As Elder Leavitt said, the Lorimer's talks were not only spiritually uplifting but very informative as well. Both of them tied information they have learned on trips to the Middle East into the Christmas Story. Sister Lorimer talked about the shepherds being chosen to be the first witnesses of Christ's birth. She explained how the least of us can be chosen by God to do the most important work here on earth -- all He requires of us is a willing heart.
President Lormier talked about the 3 Kings (or Wise Men or Magi). He explained the region from which they came and how difficult a journey it was for them to find the Christ child. He said they were the scientists of their day -- learned men who had studied about the Savior and his coming. I won't go into all of it as it would take too long and I'm sure you're tired of reading already. However, I want to share with you what we learned about the gifts the Wise Men gave to Jesus and the significance of each: Gold -- was a gift for Kings. Frankincense is sap from a tree (did you know that?). These particular trees grow only in a small region in the Middle East, between Oman and Yemen -- it was very hard to get. Among other uses, it has/had curative powers. It was considered more valuable than gold -- it was a gift given only to Priests or High Priests. Myrrh -- again is a sap that comes from a tree and is grown in that region. It is used to embalm people and is a commodity that is given to a man who is going to die.

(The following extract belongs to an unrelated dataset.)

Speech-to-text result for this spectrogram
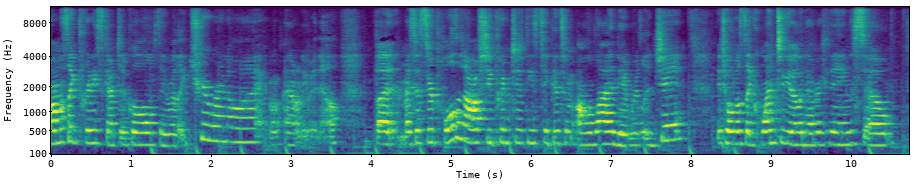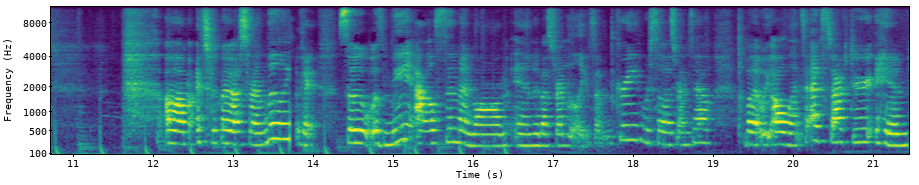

After lunch the Lorimers gave each Missionary couple a beautiful wooden box with a picture on it that Sister Lorimer had taken while they were in the Middle East. It is a desert scene with camels in the distance. In the box were samples of gold, frankincense and myrrh that they had brought home with them from one of their trips. President Lormier explained that Sister Lorimer had given away all their belongings when they were in the Middle East --everything-- so they could pack their suitcases with gifts for their family and friends back home. So President Lormier said he wanted us to remember he gave away his clothes so we could have our gifts:) Seriously, it is a precious gift to us and something we will always cherish.
Enough for tonight -- thank you for reading all of this.if you have gotten this far.
We love you all and are loving the Christmas season in Wyoming,
Sister Leavitt aka Peggy